University scrutinizes text alert pros, cons


After internally assessing its response on Sept. 28 — the day mathematics sophomore Colton Tooley fired 11 rounds of his AK-47 on campus before taking his own life — the University’s Emergency Preparedness department reported about 53,000 students and staff received text message alerts.

However, in many cases users did not receive the text alerts for up to 45 minutes after they were sent. UT officials said congested wireless traffic contributed to the delay.

Director of Emergency Preparedness David Cronk sent the text messages, which went out from an internal server to a third-party aggregator, a collection of servers. From there, the messages were transmitted to towers of different cell phone carriers, such as AT&T or Verizon.

“That’s where the weak point is within the distribution system,” Cronk said. “Because if you hit a tower with 55,000 messages at a time, it has a certain capacity that it can handle.”

It took four to five minutes for the aggregator to receive the messages and up to 45 minutes for individuals to get the notifications, Cronk said. The department sent out 54,000 messages at a time — five times overall — totaling 270,000 notifications for the day.

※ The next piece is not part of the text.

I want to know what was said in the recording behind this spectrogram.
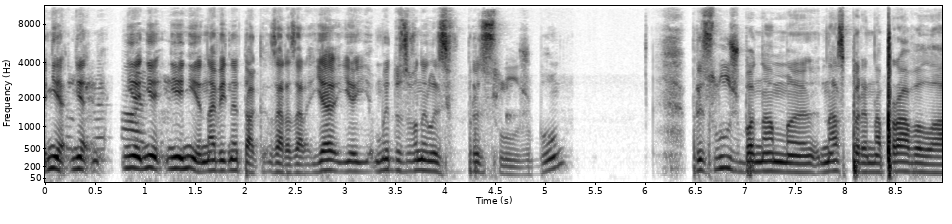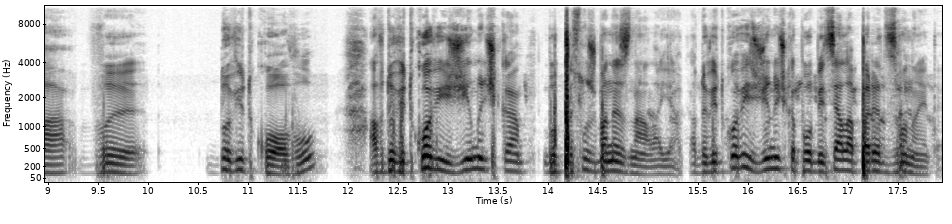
Ні, ні, ні, ні, ні, ні, навіть не так. Зараз, зараз. Я, я, ми дозвонились в прес-службу. Прес-служба нам, е, нас перенаправила в довідкову, а в довідковій жіночка, бо прес-служба не знала як, а довідковій жіночка пообіцяла передзвонити.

About seven years ago, UT made a five-year deal to use a text-messaging system known as Mobile Campus, which included coupons to local restaurants. After noticing a negative response to the coupons, UT switched to a stand-alone product strictly for messaging purposes, Cronk said.

Cronk said some cell phone towers, including Sprint’s, may have seen the large number of text messages coming, interpreted them as spam and rejected them. The University’s Information Technology Services provided the network with a six-digit code to move the emergency text messages to the top of the queue, eventually reaching students on campus.

The Emergency Preparedness department is trying to address the congestion problems by implementing a multichannel delivery system which would reach television screens and computer desktops, Cronk said.

“It won’t be on every computer,” he said. “It doesn’t have to be. If you have 30 students and one person gets the message, it won’t take long for everybody else to know.”

T-Mobile spokeswoman Ann Brooks said the network saw a 200- to 400-percent increase in cell phone traffic between 8 a.m. and noon on the day of the incident. Brooks said it is impossible to predict when massive traffic spikes will happen, but the company can monitor the network to respond when they do.

“We know that things like this are bound to happen in a nationwide network,” Brooks said. “We feel like the most important reason to have robust wireless services for any community is to keep people connected to public safety facilities in emergency situations like this.”

Future improvements include changing word usage and expanding the speaker system to indoor locations. All communications systems — including the sirens, intercom and text messages — are tested on the first Wednesday of each month to ensure that they are in working order.

UT police Chief Robert Dahlstrom said having the text message system improved the campus response by providing information directly to students, faculty and staff.

“I think our system is one everyone is looking to emulate at this point in time,” he said.